Posted in Psychology & Medicine

Availability Cascade

We live in a complicated world that constantly throws complex issues at us. Because it is impossible for one person to be an expert in every field, we have to employ different strategies and tactics to navigate through these issues.

A fascinating way that our brain tries to solve a current issue is the availability cascade. This is a self-reinforcing cycle, where an idea essentially “infects” a group of people, displacing individual thought and opinion and overwhelming critical thinking.

The way this happens was described and modelled by Timur Kuran and Cass Sunstein.

First, a new idea that seems to be a simple and elegant solution or explanation to the current issue starts to gain traction. People easily adopt and embrace this idea because it sounds plausible and because it is easy to process.

Secondly, people who adopt these ideas spread it themselves, making it more available in the social network. Particularly, nowadays we see this in both reported and social media.

Lastly, as the availability increases, more and more people are pulled in and the idea seems more credible, because “everybody” seems to think it. People do less research and have less individual thoughts or opinions about the matter because the group consensus is more appealing or acceptable.

The availability cascade as a platform can be very effective at raising awareness of issues and banding people together to fight a common cause, such as when the AIDS epidemic was starting.
However, it is fraught with issues.

The availability cascade is mediated by a heuristic, which is essentially a mental shortcut. Heuristics are extremely useful in that it reduces our cognitive load and automates many of our decisions. However, because they are based on rule sets, they are not as effective for new, different situations.

We are less likely to think critically when using heuristics, meaning that we are more vulnerable to being manipulated. In this situation, people think “this is widely available information, therefore it must be important” and default to believing it (even if it is just to appear “current” and to fit in).

Because critical thinking is overwhelmed by the availability cascade, it can be extremely dangerous when misinformation spreads this way; or worse, disinformation – where people maliciously spread false information for their own gains.

A classic example is the anti-vaccination movement that spawned from a discredited, falsified article that claimed MMR vaccines increased rates of autism, despite mountains of evidence pointing towards the effectiveness and safety of immunisation. Subsequently, vaccination rates dropped and we now see outbreaks of illnesses such as measles, resulting in countless deaths and injuries that could have easily been prevented.

Information can be just as contagious and dangerous as an actual infection. Knowing about the existence of these cognitive biases and phenomena help protect us from falling victim to them.

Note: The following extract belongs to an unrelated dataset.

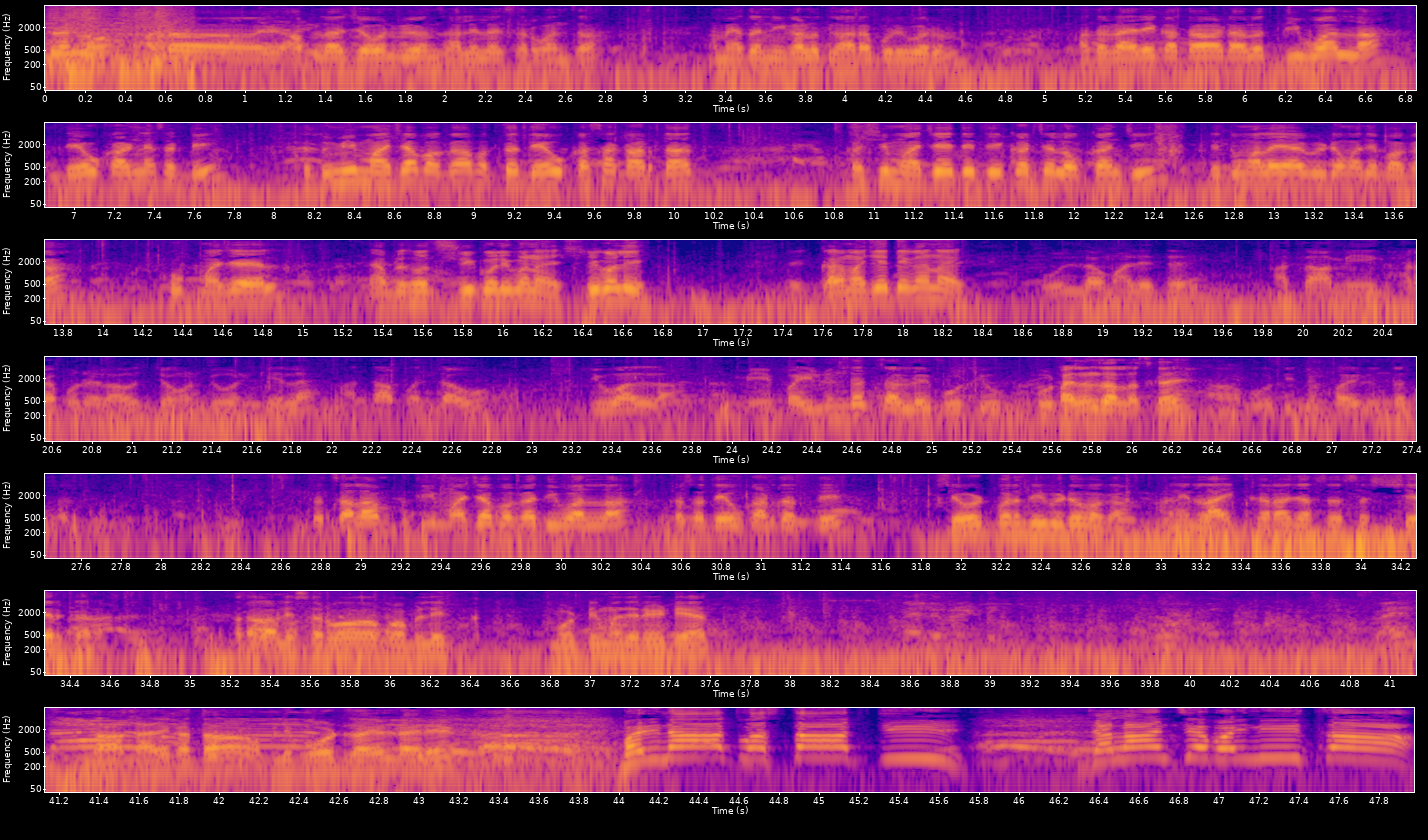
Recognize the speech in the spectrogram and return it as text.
मित्रांनो आता आपलं जेवण बिवण झालेलं आहे सर्वांचा. आम्ही आता निघालो घारापुरीवरून. आता डायरेक्ट आता आलो दिवालला देव काढण्यासाठी. तर तुम्ही मजा बघा फक्त देव कसा काढतात कशी मजा येते तिकडच्या लोकांची ते तुम्हाला या व्हिडिओमध्ये बघा. खूप मजा येईल. आणि आपल्यासोबत श्रीकोली पण आहे. श्रीकोली काय मजा येते का नाही? फुल धमाल येते. आता आम्ही घरापुऱ्याला आहोत जेवण बिवण केलं. आता आपण जाऊ दिवालला. मी पहिल्यांदाच चाललोय बोटी बोटी पहिल्यांदा झालास काय? हा बोटीतून पहिल्यांदाच चाललोय. तर चला ती मजा बघा दिवालला कसं देव काढतात ते. शेवटपर्यंत ही व्हिडिओ बघा आणि लाईक करा जास्त जास्त शेअर करा. आता आपले सर्व पब्लिक बोटीमध्ये रेडी आहेत. डायरेक्ट आता आपली बोट जाईल डायरेक्ट बहिणात वसतात की जलांचे बहिणीचा.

Posted in Psychology & Medicine


Tetanus is an infectious disease caused by a soil-borne bacteria called Clostridium tetani. Patients are often infected soil entering the blood through deep wounds, such as a cut. The bacteria produces a toxin called tetanospasmin which leads to the characteristic symptoms of tetanus involving muscle.

The term tetanus actually refers to a state where skeletal muscle remains contracted and cannot relax due to maximum signalling from the nervous system. Tetanus is associated with some distinct symptoms involving tetanised muscles.

Tetanus starts in the face in the form of lockjaw (jaw clamps shut and cannot be opened) and sardonic risus sardonicus. Risus sardonicus, also known as sardonic grin, is a contorted, malicious-looking smile that is caused by spasms of muscles in the face. A good portrayal of the grin is seen in the Joker’s face from the Batman comic book series.
The disease then progresses to cause stiff neck, spasming of chest and leg muscles and difficulty swallowing. 

A dramatic symptom is opisthotonos, where the patient experiences extremely painful contractions of back muscles causing them to arch their back against their will. Along with lockjaw and risus sardonicus, it is a characteristic sign of tetanus and has been known for centuries. Before it was attributed to tetanus, people used to think the person was possessed by a demon due to the agonised screams and involuntary spasming of the body.

The disease is especially devastating in infants and can be spread to the fetus within the womb. This is because babies do not have a developed passive immune system that can combat the infection. Neonatal tetanus carries a mortality rate of over 90% and is responsible for 15% of all neonatal deaths.

Tetanus is a preventable disease through immunisation. Immunisation is done by injecting an inactive form of the toxin (i.e. cannot cause disease), inducing a reaction by the immune system. This essentially “teaches” the immune system to defend the body against tetanus. By completing a course of three doses and receiving occasional booster shots throughout life, tetanus can be prevented. Pregnant women must be immunised against tetanus to prevent neonatal tetanus (the babies receive scheduled immunisations soon after birth too).

This is one example of how immunisation can effectively prevent fatal diseases in a population.